Aug. 1, 2017

If you're being harassed by someone, you have several different options in Virginia. First and foremost you should tell the person to leave you alone. It's best to do it in writing and in the presence of a witness. But if that's not an option, still make sure the person knows that you don't want anything to do with them. After you've told them to leave you alone, you have a couple option. One option would be to obtain a protective order against the person. Another option would be to obtain stalking charges against the person. Either way, it's best to get in touch with an attorney and law enforcement.

Protective Order

Many states refer to protective orders as restraining orders. But In Virginia, the proper terminology is protective order. A protective order can forbid someone from having any contact with you or anyone in your household for up to two years. A protective order can also just forbid someone from having an violent contact with you. To get a protective order you will have to show that the person placed to in fear for your safety. That means protective orders are not always available in harassment cases. You will have to come to court in order to secure a protective order. If you are nervous about appearing in court you can retain an attorney to appear in court with you. You can also contact the local Commonwealth's Attorney's Office. They have a victim/witness coordinator who can help.

Stalking Charges

You can also file stalking charges against someone if they refuse to leave you alone. The benefit of a stalking charge is that you don't necessarily have to specifically prove that the person was making threats or placed you in fear for your safety. In Virginia, if you tell someone to leave you alone and to stop contacting you and they continue to contact you, that can be prove that you were placed in fear for your safety. The stalker doesn't have to threaten you.

Also, as a condition of bond, the person will likely be ordered to have no contact with you. If they do have contact with you, they could face more charges and have their bond revoked. If their bond is revoked, they'll be held in prison until the trial, which usually takes at least one month.

Contact an Attorney

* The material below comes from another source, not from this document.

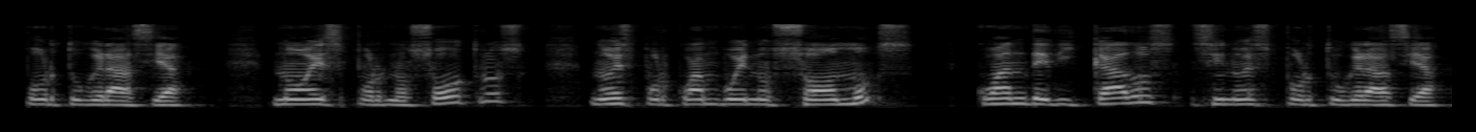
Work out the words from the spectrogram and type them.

At the very least, if it's not an emergency, you should contact an attorney. If it's an emergency and you need to contact the police, you should contact them first, but contacting an attorney before you contact the police can be beneficial because an attorney can advice you about your rights. An attorney can advice you about what you must disclose to the police and what you don't have to disclose to the police. It's important that you are protected and having an attorney assist you can ensure that you're rights will be protected.